RECORDS FOR THE EXERCISE Block Start
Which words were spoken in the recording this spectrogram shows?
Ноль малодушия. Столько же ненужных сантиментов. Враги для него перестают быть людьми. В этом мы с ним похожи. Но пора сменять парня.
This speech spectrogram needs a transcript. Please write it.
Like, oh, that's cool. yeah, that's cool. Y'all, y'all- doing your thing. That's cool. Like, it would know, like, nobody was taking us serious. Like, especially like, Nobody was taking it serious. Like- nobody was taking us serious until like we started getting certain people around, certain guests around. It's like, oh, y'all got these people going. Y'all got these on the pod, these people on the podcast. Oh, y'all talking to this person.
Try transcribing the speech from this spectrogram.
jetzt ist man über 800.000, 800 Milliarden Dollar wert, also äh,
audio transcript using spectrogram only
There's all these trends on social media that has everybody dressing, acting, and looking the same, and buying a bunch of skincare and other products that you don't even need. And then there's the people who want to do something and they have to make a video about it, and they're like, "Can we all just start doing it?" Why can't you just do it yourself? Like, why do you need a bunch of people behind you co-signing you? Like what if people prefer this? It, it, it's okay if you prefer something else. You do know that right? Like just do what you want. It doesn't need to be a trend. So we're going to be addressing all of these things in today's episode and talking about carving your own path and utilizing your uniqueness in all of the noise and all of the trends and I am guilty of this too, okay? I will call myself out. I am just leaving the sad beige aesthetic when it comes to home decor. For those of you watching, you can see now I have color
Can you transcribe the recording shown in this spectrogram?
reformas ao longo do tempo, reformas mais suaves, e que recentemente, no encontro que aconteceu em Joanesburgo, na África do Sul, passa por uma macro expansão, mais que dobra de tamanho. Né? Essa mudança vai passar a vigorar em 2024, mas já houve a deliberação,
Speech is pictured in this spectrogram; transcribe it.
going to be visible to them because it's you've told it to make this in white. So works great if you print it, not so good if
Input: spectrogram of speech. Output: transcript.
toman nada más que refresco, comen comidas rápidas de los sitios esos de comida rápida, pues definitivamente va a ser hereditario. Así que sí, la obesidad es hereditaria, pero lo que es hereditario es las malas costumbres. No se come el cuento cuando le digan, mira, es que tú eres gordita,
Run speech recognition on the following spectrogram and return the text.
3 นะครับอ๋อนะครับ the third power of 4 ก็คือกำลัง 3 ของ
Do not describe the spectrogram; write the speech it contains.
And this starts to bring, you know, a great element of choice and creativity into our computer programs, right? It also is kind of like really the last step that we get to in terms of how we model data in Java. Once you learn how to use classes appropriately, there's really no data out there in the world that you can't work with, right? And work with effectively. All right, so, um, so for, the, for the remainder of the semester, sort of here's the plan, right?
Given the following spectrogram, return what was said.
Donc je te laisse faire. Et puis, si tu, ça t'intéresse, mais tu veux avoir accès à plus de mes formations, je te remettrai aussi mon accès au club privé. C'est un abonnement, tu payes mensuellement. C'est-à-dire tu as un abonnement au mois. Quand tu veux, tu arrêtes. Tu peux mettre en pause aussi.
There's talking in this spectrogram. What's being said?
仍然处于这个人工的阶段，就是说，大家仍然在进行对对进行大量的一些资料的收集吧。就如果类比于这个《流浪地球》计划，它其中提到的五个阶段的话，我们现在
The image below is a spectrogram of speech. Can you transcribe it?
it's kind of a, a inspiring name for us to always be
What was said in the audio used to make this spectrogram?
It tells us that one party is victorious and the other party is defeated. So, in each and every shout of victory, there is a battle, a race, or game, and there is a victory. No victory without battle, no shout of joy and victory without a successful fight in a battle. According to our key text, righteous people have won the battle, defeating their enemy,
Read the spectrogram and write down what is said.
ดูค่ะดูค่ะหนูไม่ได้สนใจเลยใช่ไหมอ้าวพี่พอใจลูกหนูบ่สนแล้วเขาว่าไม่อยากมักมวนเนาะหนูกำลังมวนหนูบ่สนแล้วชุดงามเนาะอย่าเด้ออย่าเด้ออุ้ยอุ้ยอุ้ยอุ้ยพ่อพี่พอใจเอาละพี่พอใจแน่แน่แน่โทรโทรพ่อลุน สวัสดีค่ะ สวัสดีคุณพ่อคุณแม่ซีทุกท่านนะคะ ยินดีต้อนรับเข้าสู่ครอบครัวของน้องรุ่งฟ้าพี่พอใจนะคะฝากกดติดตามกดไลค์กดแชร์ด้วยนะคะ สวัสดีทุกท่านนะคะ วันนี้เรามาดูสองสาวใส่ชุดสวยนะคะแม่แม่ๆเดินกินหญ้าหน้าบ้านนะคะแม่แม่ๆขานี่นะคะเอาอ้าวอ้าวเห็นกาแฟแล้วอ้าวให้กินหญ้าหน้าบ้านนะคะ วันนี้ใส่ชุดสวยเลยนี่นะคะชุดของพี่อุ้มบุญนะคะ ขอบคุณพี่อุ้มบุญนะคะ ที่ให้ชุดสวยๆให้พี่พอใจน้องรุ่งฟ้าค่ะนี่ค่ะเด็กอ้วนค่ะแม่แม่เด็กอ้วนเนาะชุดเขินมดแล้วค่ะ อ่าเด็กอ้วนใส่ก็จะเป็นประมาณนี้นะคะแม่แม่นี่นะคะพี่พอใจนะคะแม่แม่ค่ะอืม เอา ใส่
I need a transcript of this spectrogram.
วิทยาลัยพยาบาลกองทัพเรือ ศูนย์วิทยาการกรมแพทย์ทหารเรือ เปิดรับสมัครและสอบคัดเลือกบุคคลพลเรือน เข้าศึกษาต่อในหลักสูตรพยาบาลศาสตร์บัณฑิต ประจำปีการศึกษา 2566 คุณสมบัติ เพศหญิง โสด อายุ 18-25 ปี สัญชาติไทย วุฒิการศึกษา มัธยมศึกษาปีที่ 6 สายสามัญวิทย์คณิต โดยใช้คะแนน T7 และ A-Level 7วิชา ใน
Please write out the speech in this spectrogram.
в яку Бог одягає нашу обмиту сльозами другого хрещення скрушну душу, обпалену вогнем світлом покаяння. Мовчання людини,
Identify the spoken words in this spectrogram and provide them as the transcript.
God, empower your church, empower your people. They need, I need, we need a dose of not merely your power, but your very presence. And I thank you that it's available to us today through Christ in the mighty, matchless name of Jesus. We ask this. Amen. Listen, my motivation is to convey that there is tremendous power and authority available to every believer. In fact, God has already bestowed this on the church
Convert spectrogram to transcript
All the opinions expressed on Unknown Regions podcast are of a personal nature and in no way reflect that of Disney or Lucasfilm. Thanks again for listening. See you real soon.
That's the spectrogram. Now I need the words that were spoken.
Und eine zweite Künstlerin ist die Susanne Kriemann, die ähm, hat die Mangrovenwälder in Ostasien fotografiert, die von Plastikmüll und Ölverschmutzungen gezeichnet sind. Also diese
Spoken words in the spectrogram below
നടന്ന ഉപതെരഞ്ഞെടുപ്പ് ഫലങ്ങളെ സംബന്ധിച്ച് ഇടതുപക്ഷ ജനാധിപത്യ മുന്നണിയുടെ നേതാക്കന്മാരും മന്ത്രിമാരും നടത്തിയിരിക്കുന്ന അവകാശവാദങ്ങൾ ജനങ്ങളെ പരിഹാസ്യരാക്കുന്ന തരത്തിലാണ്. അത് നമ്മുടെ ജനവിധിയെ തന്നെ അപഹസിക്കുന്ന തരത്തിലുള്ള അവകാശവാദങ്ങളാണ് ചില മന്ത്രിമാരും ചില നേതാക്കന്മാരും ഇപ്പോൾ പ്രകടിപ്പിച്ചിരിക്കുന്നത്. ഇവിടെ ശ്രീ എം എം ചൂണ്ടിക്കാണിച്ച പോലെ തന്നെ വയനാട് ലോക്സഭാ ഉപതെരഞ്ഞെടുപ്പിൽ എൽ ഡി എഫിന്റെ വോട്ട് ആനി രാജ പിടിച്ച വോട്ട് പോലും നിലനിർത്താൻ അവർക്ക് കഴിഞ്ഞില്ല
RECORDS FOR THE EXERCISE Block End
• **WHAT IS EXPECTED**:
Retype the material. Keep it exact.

• **PROBLEM SOLUTION**:
Which words were spoken in the recording this spectrogram shows?
Ноль малодушия. Столько же ненужных сантиментов. Враги для него перестают быть людьми. В этом мы с ним похожи. Но пора сменять парня.
This speech spectrogram needs a transcript. Please write it.
Like, oh, that's cool. yeah, that's cool. Y'all, y'all- doing your thing. That's cool. Like, it would know, like, nobody was taking us serious. Like, especially like, Nobody was taking it serious. Like- nobody was taking us serious until like we started getting certain people around, certain guests around. It's like, oh, y'all got these people going. Y'all got these on the pod, these people on the podcast. Oh, y'all talking to this person.
Try transcribing the speech from this spectrogram.
jetzt ist man über 800.000, 800 Milliarden Dollar wert, also äh,
audio transcript using spectrogram only
There's all these trends on social media that has everybody dressing, acting, and looking the same, and buying a bunch of skincare and other products that you don't even need. And then there's the people who want to do something and they have to make a video about it, and they're like, "Can we all just start doing it?" Why can't you just do it yourself? Like, why do you need a bunch of people behind you co-signing you? Like what if people prefer this? It, it, it's okay if you prefer something else. You do know that right? Like just do what you want. It doesn't need to be a trend. So we're going to be addressing all of these things in today's episode and talking about carving your own path and utilizing your uniqueness in all of the noise and all of the trends and I am guilty of this too, okay? I will call myself out. I am just leaving the sad beige aesthetic when it comes to home decor. For those of you watching, you can see now I have color
Can you transcribe the recording shown in this spectrogram?
reformas ao longo do tempo, reformas mais suaves, e que recentemente, no encontro que aconteceu em Joanesburgo, na África do Sul, passa por uma macro expansão, mais que dobra de tamanho. Né? Essa mudança vai passar a vigorar em 2024, mas já houve a deliberação,
Speech is pictured in this spectrogram; transcribe it.
going to be visible to them because it's you've told it to make this in white. So works great if you print it, not so good if
Input: spectrogram of speech. Output: transcript.
toman nada más que refresco, comen comidas rápidas de los sitios esos de comida rápida, pues definitivamente va a ser hereditario. Así que sí, la obesidad es hereditaria, pero lo que es hereditario es las malas costumbres. No se come el cuento cuando le digan, mira, es que tú eres gordita,
Run speech recognition on the following spectrogram and return the text.
3 นะครับอ๋อนะครับ the third power of 4 ก็คือกำลัง 3 ของ
Do not describe the spectrogram; write the speech it contains.
And this starts to bring, you know, a great element of choice and creativity into our computer programs, right? It also is kind of like really the last step that we get to in terms of how we model data in Java. Once you learn how to use classes appropriately, there's really no data out there in the world that you can't work with, right? And work with effectively. All right, so, um, so for, the, for the remainder of the semester, sort of here's the plan, right?
Given the following spectrogram, return what was said.
Donc je te laisse faire. Et puis, si tu, ça t'intéresse, mais tu veux avoir accès à plus de mes formations, je te remettrai aussi mon accès au club privé. C'est un abonnement, tu payes mensuellement. C'est-à-dire tu as un abonnement au mois. Quand tu veux, tu arrêtes. Tu peux mettre en pause aussi.
There's talking in this spectrogram. What's being said?
仍然处于这个人工的阶段，就是说，大家仍然在进行对对进行大量的一些资料的收集吧。就如果类比于这个《流浪地球》计划，它其中提到的五个阶段的话，我们现在
The image below is a spectrogram of speech. Can you transcribe it?
it's kind of a, a inspiring name for us to always be
What was said in the audio used to make this spectrogram?
It tells us that one party is victorious and the other party is defeated. So, in each and every shout of victory, there is a battle, a race, or game, and there is a victory. No victory without battle, no shout of joy and victory without a successful fight in a battle. According to our key text, righteous people have won the battle, defeating their enemy,
Read the spectrogram and write down what is said.
ดูค่ะดูค่ะหนูไม่ได้สนใจเลยใช่ไหมอ้าวพี่พอใจลูกหนูบ่สนแล้วเขาว่าไม่อยากมักมวนเนาะหนูกำลังมวนหนูบ่สนแล้วชุดงามเนาะอย่าเด้ออย่าเด้ออุ้ยอุ้ยอุ้ยอุ้ยพ่อพี่พอใจเอาละพี่พอใจแน่แน่แน่โทรโทรพ่อลุน สวัสดีค่ะ สวัสดีคุณพ่อคุณแม่ซีทุกท่านนะคะ ยินดีต้อนรับเข้าสู่ครอบครัวของน้องรุ่งฟ้าพี่พอใจนะคะฝากกดติดตามกดไลค์กดแชร์ด้วยนะคะ สวัสดีทุกท่านนะคะ วันนี้เรามาดูสองสาวใส่ชุดสวยนะคะแม่แม่ๆเดินกินหญ้าหน้าบ้านนะคะแม่แม่ๆขานี่นะคะเอาอ้าวอ้าวเห็นกาแฟแล้วอ้าวให้กินหญ้าหน้าบ้านนะคะ วันนี้ใส่ชุดสวยเลยนี่นะคะชุดของพี่อุ้มบุญนะคะ ขอบคุณพี่อุ้มบุญนะคะ ที่ให้ชุดสวยๆให้พี่พอใจน้องรุ่งฟ้าค่ะนี่ค่ะเด็กอ้วนค่ะแม่แม่เด็กอ้วนเนาะชุดเขินมดแล้วค่ะ อ่าเด็กอ้วนใส่ก็จะเป็นประมาณนี้นะคะแม่แม่นี่นะคะพี่พอใจนะคะแม่แม่ค่ะอืม เอา ใส่
I need a transcript of this spectrogram.
วิทยาลัยพยาบาลกองทัพเรือ ศูนย์วิทยาการกรมแพทย์ทหารเรือ เปิดรับสมัครและสอบคัดเลือกบุคคลพลเรือน เข้าศึกษาต่อในหลักสูตรพยาบาลศาสตร์บัณฑิต ประจำปีการศึกษา 2566 คุณสมบัติ เพศหญิง โสด อายุ 18-25 ปี สัญชาติไทย วุฒิการศึกษา มัธยมศึกษาปีที่ 6 สายสามัญวิทย์คณิต โดยใช้คะแนน T7 และ A-Level 7วิชา ใน
Please write out the speech in this spectrogram.
в яку Бог одягає нашу обмиту сльозами другого хрещення скрушну душу, обпалену вогнем світлом покаяння. Мовчання людини,
Identify the spoken words in this spectrogram and provide them as the transcript.
God, empower your church, empower your people. They need, I need, we need a dose of not merely your power, but your very presence. And I thank you that it's available to us today through Christ in the mighty, matchless name of Jesus. We ask this. Amen. Listen, my motivation is to convey that there is tremendous power and authority available to every believer. In fact, God has already bestowed this on the church
Convert spectrogram to transcript
All the opinions expressed on Unknown Regions podcast are of a personal nature and in no way reflect that of Disney or Lucasfilm. Thanks again for listening. See you real soon.
That's the spectrogram. Now I need the words that were spoken.
Und eine zweite Künstlerin ist die Susanne Kriemann, die ähm, hat die Mangrovenwälder in Ostasien fotografiert, die von Plastikmüll und Ölverschmutzungen gezeichnet sind. Also diese
Spoken words in the spectrogram below
നടന്ന ഉപതെരഞ്ഞെടുപ്പ് ഫലങ്ങളെ സംബന്ധിച്ച് ഇടതുപക്ഷ ജനാധിപത്യ മുന്നണിയുടെ നേതാക്കന്മാരും മന്ത്രിമാരും നടത്തിയിരിക്കുന്ന അവകാശവാദങ്ങൾ ജനങ്ങളെ പരിഹാസ്യരാക്കുന്ന തരത്തിലാണ്. അത് നമ്മുടെ ജനവിധിയെ തന്നെ അപഹസിക്കുന്ന തരത്തിലുള്ള അവകാശവാദങ്ങളാണ് ചില മന്ത്രിമാരും ചില നേതാക്കന്മാരും ഇപ്പോൾ പ്രകടിപ്പിച്ചിരിക്കുന്നത്. ഇവിടെ ശ്രീ എം എം ചൂണ്ടിക്കാണിച്ച പോലെ തന്നെ വയനാട് ലോക്സഭാ ഉപതെരഞ്ഞെടുപ്പിൽ എൽ ഡി എഫിന്റെ വോട്ട് ആനി രാജ പിടിച്ച വോട്ട് പോലും നിലനിർത്താൻ അവർക്ക് കഴിഞ്ഞില്ല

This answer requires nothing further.